THEME, TONE, AND PRESENTATION
The Ten Commandments (1923)
Modern Times (1936)
The Wizard of Oz (1939)
The Grapes of Wrath (1940)
My Darling Clementine (1946)
It’s a Wonderful Life (1946)
On the Waterfront (1954)
Invasion of the Body Snatchers (1956)
12 Angry Men (1957)
Paths of Glory (1957)
West Side Story (1961)
The Sound of Music (1965)
In the Heat of the Night (1967)
Breaking Away (1979)
Chariots of Fire (1981)
E.T. the Extra-Terrestrial (1982)
Jean de Florette / Manon of the Spring (1986)
Dead Poets Society (1989)
Edward Scissorhands (1990)
Strictly Ballroom (1992)
Groundhog Day (1993)
The Hudsucker Proxy (1994)
Quiz Show (1994)
Little Women (1994)
The Iron Giant (1999)
The Straight Story (1999)
Crouching Tiger, Hidden Dragon (2000)
School of Rock (2003)
The Incredibles (2004)
The Social Network (2010)
"What does it mean, what does it mean!?"
Movies (and all other works of art) are about something. Even bad movies are about something. Even Fast and the Furious: Tokyo Drift is about something. It has a theme, even if it doesn’t want to. Screenwriter Paul Schrader says, "When you write, you have to know in some way what you are about to do… There has to be some sense of why you are doing this" (Boggs, 9)
For some movies, the theme is obvious:
Other movies take more thought to figure out what it’s really trying to say. But that doesn’t mean it isn’t there. There are all kinds of methods and purposes out there and every director is trying to tell (or sell!) you something. Some are like clowns and want to cheer you up (or scare you, if they are scary clowns). Some are like doctors or coaches and encourage you to do things that aren’t very fun but are good in the long run. Some are like political activists and want to change the public’s mind about a certain topic. And some are like fast food chains and don’t care about you or what happens to you, but they’re really good at getting you to pay them money. It’s up to you to figure out what they’re trying to say, and decide how you feel about what they’re saying.
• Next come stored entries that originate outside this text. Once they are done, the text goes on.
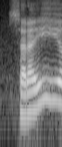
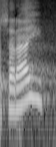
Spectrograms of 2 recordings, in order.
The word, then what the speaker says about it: Sarai: Sarai o Sarai, la verdad hay diferentes formas de pronunciarlo.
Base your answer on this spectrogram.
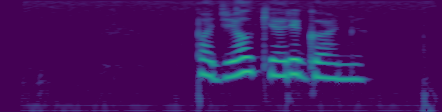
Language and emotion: Russian, neutral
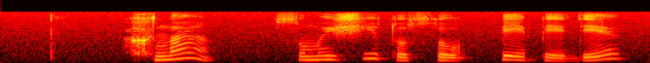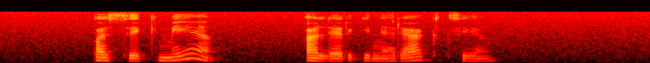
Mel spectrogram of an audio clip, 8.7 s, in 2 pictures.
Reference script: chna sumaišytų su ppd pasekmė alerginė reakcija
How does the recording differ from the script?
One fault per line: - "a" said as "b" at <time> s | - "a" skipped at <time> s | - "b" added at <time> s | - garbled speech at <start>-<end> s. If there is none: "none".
none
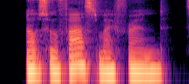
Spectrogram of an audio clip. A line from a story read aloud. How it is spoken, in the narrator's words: said the lion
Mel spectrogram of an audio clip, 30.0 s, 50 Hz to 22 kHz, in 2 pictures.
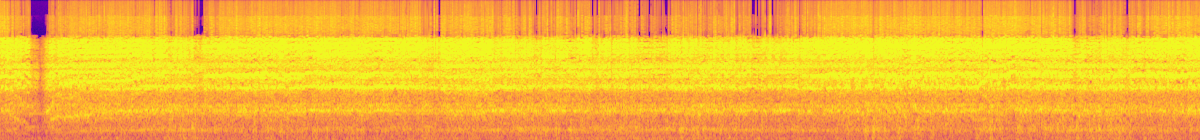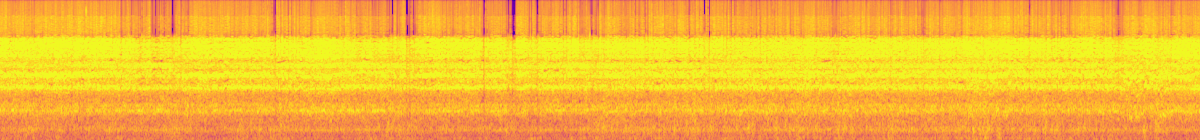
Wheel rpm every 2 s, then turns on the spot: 180, 220, 230, 230, 230, 220, 220, 220, 220, 220, 230, 230, 230, 230, 220.
none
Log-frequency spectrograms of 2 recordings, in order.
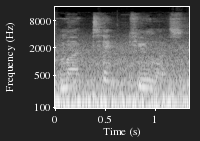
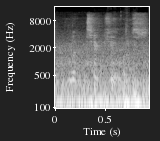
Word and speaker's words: meticulous: word is meticulous and this word has four syllables and the stress is on that second syllable meticulous meticulous that first syllable also has that schah that a sound that reduced vowel sound meticulous this is another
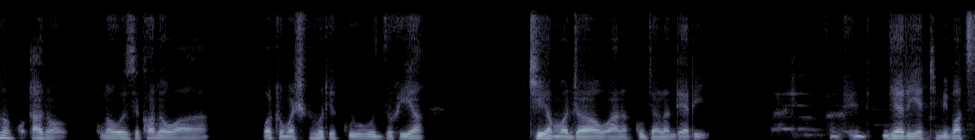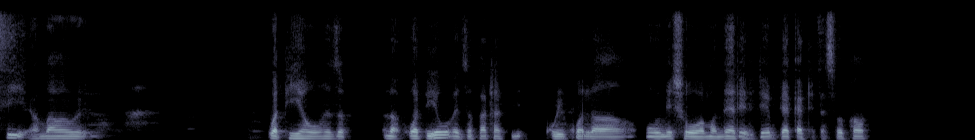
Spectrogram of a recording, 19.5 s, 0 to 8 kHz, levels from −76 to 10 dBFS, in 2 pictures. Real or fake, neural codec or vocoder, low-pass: fake; codec, 16 kHz, 0.5 kbps, FunCodec, trained on Chinese and English, 25 frames a second; 7.2 kHz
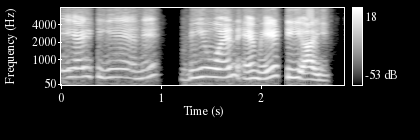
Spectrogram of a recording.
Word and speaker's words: Aitana Bonmati: Little different pronunciation. So that is Aitana Bonmati.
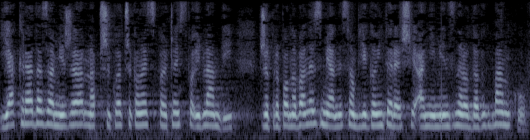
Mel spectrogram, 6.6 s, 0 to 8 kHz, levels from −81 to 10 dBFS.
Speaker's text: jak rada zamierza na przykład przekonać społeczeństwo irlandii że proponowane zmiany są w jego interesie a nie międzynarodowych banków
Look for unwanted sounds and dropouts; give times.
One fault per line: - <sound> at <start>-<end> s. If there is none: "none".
none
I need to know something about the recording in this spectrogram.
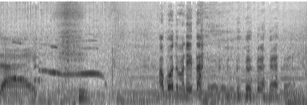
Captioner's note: laughs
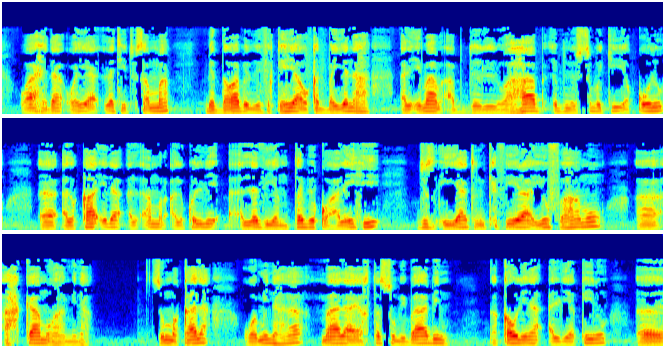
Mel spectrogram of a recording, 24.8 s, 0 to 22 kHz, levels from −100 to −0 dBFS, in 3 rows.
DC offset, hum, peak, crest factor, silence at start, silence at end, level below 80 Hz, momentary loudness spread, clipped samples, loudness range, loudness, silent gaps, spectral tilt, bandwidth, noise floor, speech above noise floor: under 0.1%; none; 0 dBFS; 20 dB; 0 s; 0 s; -58 dBFS; 11 LU; under 0.1%; 2 LU; -21 LUFS; none; -5 dB/octave; 8.8 kHz; -55 dBFS; 34 dB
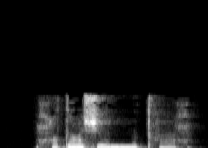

So a theme is the message or moral of a story. Tone, on the other hand is the overall mood or feeling of a film. To figure out the tone, think to yourself "How does it make me feel?" Tone is easy to notice in music. Rage Against the Machine or Radiohead have a particular mood to them, a way they want you to feel when you listen to them. And that mood is very different from The Beach Boys. And all those are different from Bela Bartok or Sufjan Stevens or Earth Wind and Fire.
Presentation is how the work of art is made. In music, the presentation would be the instruments, the sound effects, the notes and chords. The Beatles’ presentation started out with two guitars one bass one drum set and two or three voices. Over the years they added more instruments like organs, horns, and strings, or sometimes subtracted and only used one piano or one guitar. They also got more complicated in song structure, changing from 4/4 time to 3/4 time in the same song.
Movies also have a presentation. How was it shot? Handheld? Steadycam? What lenses did they use? What are the costumes and sets like? Realistic? Fantastic? What colors did they choose? How did they use music? Minimalistic? Big and overwhelming? There are all kinds of things that go into making a film and all of these have an effect on the theme and the tone.
These are things we need to think about when watching movies. What is the theme? What is it trying to say? What is the tone or mood? How does the director feel and how is he trying to make me feel? What is the presentation? How was it made? What did they do with acting, movement, lighting, editing, music and all that, and why?
Listen to "The 59th Street Bridge Song" by Simon & Garfunkel
Listen to "Slow and Steady Wins the Race" by Pedro the Lion
Watch "The Big Snit"
Can you figure out the theme of these movies?